On Tuesday we had one last magical day of summer vacation. We didn’t do anything exciting. After a long weekend we decided just to stay home. I had mentally made a list of all the fun things we could do with the time on Tuesday before a Wednesday of back to school errands and sports and Thursdays back to school. There was a farm that we could go apple picking at or the boardwalk or the beach. I felt like we needed to do something with that last free day but Jack ignored all of my suggestions and instead set about pretending that the kitchen was “Chef Jackson’s Restaurant”.
When the restaurant “closed” he went into the living room and he set off an adventure with his Mickey Mouse stuffed animals (we have about a dozen). And as I listened to his little voice imagine helicopter rides and dinner reservations, for the first time I started to feel sad about him going to Kindergarten.
Because it isn’t the big days out that I’m going to miss, its these little moments at home when he doesn’t even realize I’m listening that I will miss the most. It’s the moments when he’s playing and laughing and singing, the moments when he thinks no one is watching and his imagination explodes in our living room. That is what I will miss most about him being at school every day, for “six hours” as he complained to the woman at the checkout at the grocery store.
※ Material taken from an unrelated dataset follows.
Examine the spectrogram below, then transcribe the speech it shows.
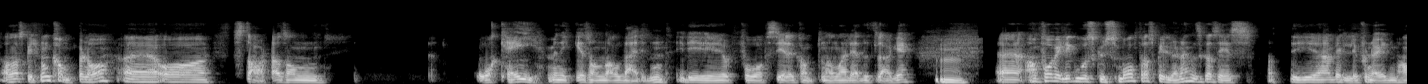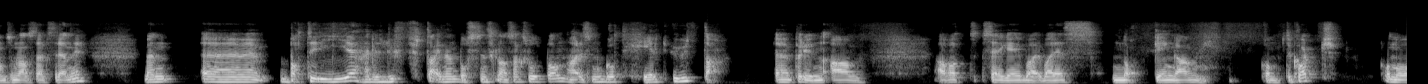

So I lay awake in bed that night wondering where the time went. I remember my Mom saying that “you have them for 5 years, school has them for 5 years and then their friends have them”. Just like that.
I remember thinking Kindergarten was the end zone, I just had to get there, things would be easier once I was there. But now that I’m here I know things have been easier and harder in varying degrees since he was born. I know that there really is no end zone in parenting.
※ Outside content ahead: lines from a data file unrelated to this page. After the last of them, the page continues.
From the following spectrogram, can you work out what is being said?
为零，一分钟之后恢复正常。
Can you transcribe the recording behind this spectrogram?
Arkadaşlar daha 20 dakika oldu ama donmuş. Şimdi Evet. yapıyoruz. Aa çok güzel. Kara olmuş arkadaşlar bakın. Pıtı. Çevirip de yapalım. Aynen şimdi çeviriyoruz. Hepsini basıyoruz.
And it’s easy to go down the road of Mom guilt and wonder if I made enough of those first five years. If we went to as many parks, play dates and museums as we could. If we had enough adventures and cuddles and spontaneous dance parties. It would be easy to lay there and wonder, did I do enough. But there isn’t time for that.
Yesterday morning was a whirlwind of shower, get dressed, pack lunch, “do you have your backpack”, “put your shoes on” and hugs as we headed out the door. When I got home the house was strangely quiet. I put Grace down for a nap and sat down at my desk to get some things done. There was no “mom”, no “what are you doing”, “can we play” or “I’m so bored”. Phineas and Ferb wasn’t playing on an endless loop. There was no lunch to prepare or requests for snacks. The silence was nice and it was weird.
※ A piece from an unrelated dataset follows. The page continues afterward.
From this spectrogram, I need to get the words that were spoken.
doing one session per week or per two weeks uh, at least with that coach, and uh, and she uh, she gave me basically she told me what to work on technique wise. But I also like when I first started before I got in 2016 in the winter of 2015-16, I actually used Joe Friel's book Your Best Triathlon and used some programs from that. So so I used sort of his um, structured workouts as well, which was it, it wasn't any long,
But the silence will be short-lived. Soon it will be summer again, soon Grace will be a toddler, that fickle-friend time will keep marching on, no matter how often I scream, “slow the fuck down”.